Step 5 highlights the importance of leaving space for personal and professional growth.
Staying holed up in your office all the time is not a good way to grow your business. Your business (and you) will benefit greatly from continual professional and personal development. There is always something new to learn, a skill to sharpen, or a different strategy to try.
When you participate in personal and professional development opportunities, you will meet other people and step away from the day-to-day aspects of your business.
Ironically, this is often where you will make big strides as you see your business from a new perspective.
PRO TIP: Dedicate a portion of your time each year to continuing education, pursuing professional certifications, attending industry events, and other learning opportunities.
To help you stay organized, keep a running list of courses you’d like to take, events you want to attend, and certifications you’d like to work towards. You can review your list each time you create your annual plan to ensure you include a few items in your schedule.
Step 6: Smooth Out Your Cash Flow
Step 6 addresses a necessary component of a successful business: positive cash flow.
Cash Flow 101
Cash flow involves the movement (flow) of money in and out of your business. Cash comes in from customer or clients who buy your products and services. Cash goes out when you make expense payments, pay taxes, etc.
Evaluating your cash flow is important because cash inflow becomes the cash outflow for your expense payments. Keep in mind: cash flow is different from profit. You could be making a profit but have no cash.
Lack of cash flow is one of the biggest reasons small businesses fail. It’s literally “running out of money.”
Positive Cash Flow
Positive cash flows come from organization and planning.
When you launch a product or offer something for sale, you can expect to have positivecash flow that month.
On the other hand, when you have higher expenses than usual (without any additional cash inflows), you can expect to have negative cash flow that month.
While product launches and sales do increase cash flow, that doesn’t mean you need to have a big launch every month.
Strong cash flow provides the capability for business growth. When you are in the position of excess cash flow, you can operate in a strategic, proactive way, instead of defense and reactive.
Step 7: Plan Your Marketing
In step 7 you’ll determine how to market your products and services over the next year.
Even the best products won’t sell themselves. This means you have to leave room in your schedule for marketing.
Your personal style will dictate the marketing strategies you choose and the time you devote to marketing.
One thing is important to remember: You shouldn’t overextend yourself and try to participate in every form of marketing.

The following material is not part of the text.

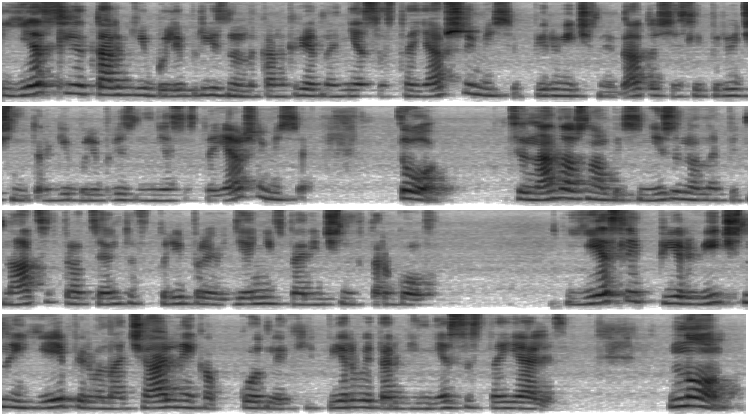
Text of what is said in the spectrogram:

PRO TIP: The point is to market in a way that works best for you.
There are many ways you can market your business. And new marketing tools and strategies are coming out all the time.
Remember there is no perfect way to market your products and services. The key is to choose the marketing strategies that work best for your personality, business’ bandwidth, and overall desire.

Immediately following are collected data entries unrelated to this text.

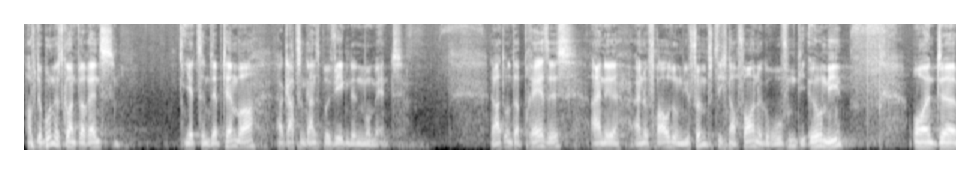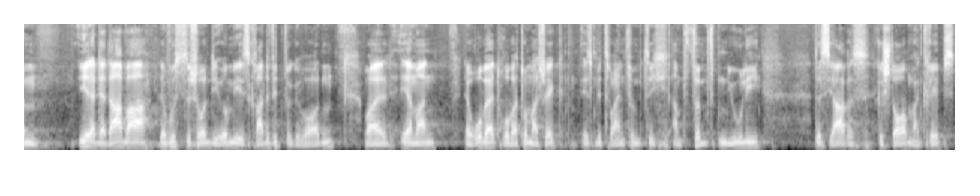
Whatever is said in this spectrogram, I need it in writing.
Auf der Bundeskonferenz jetzt im September, da gab es einen ganz bewegenden Moment. Da hat unter Präses eine, eine Frau so um die 50 nach vorne gerufen, die Irmi. Und ähm, jeder, der da war, der wusste schon, die Irmi ist gerade Witwe geworden, weil ihr Mann, der Robert, Robert Tomaschek, ist mit 52 am 5. Juli des Jahres gestorben an Krebs.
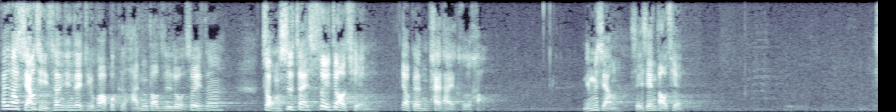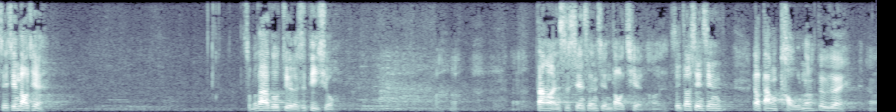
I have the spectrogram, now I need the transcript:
但是他想起圣经这句话“不可含怒到日落”，所以呢，总是在睡觉前要跟太太和好。你们想谁先道歉？谁先道歉？怎么大家都觉得是弟兄？当然是先生先道歉啊！谁叫先生要当头呢？对不对啊？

Marketing doesn’t need to be difficult. However, it needs to be done regularly.
Step 8: Be Flexible
The last step in this workbook focuses on the importance of being flexible with your business plan.

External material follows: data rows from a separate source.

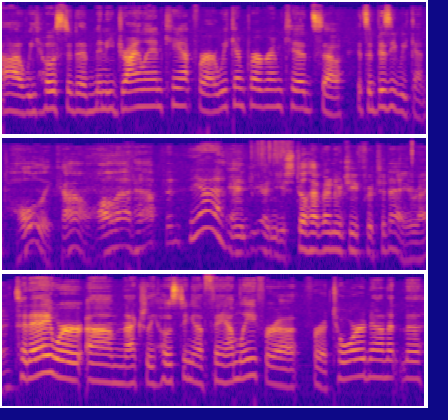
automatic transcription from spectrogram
Uh, we hosted a mini dryland camp for our weekend program kids, so it's a busy weekend. Holy cow, all that happened? Yeah. And, and you still have energy for today, right? Today we're um, actually hosting a family for a for a tour down at the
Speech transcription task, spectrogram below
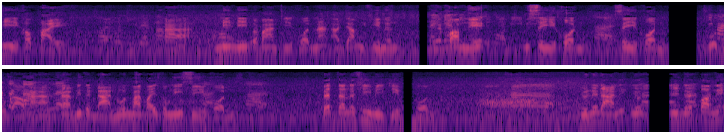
ที่เข้าไปชอบคนนี้เลยค่ะอ่ามีมีประมาณกี่คนนะเอาย้ำอีกทีหนึ่งในในป้อมนี้ในนี้มีสี่คนใช่สี่คนที่มาจากด่านนู้นแหละอ่ามีจากด่านนู้นมาไว้ตรงนี้สี่คนใช่และเจ้าหน้าที่มีกี่คนถ้าอยู่ในด่านนี้อยู่อยู่ในป้อมนี้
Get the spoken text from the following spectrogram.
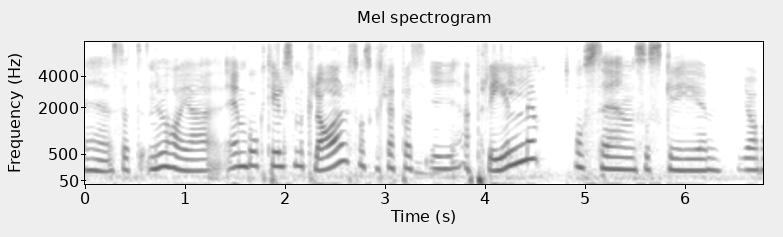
Eh, så nu har jag en bok till som är klar som ska släppas i april. Och sen så skrev jag,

No plan is written in stone. You shouldn’t be so focused on following your plan to a tee that you miss opportunities or take action that isn’t in your or your business’ best interest.
Business involves a lot of trial and error. The goal of planning is to have a clear path to follow to help you see what move you need to make next.
Yet, business moves fast.
PRO TIP: Your business plan is truly valuable when you can easily alter it to stay relevant in a rapidly changing marketplace.
And that’s a wrap…
Following these steps is necessary to create a business plan that honors the work-life balance you envision. And as you remain flexible and open to new opportunities, your plan can evolve and change as needed.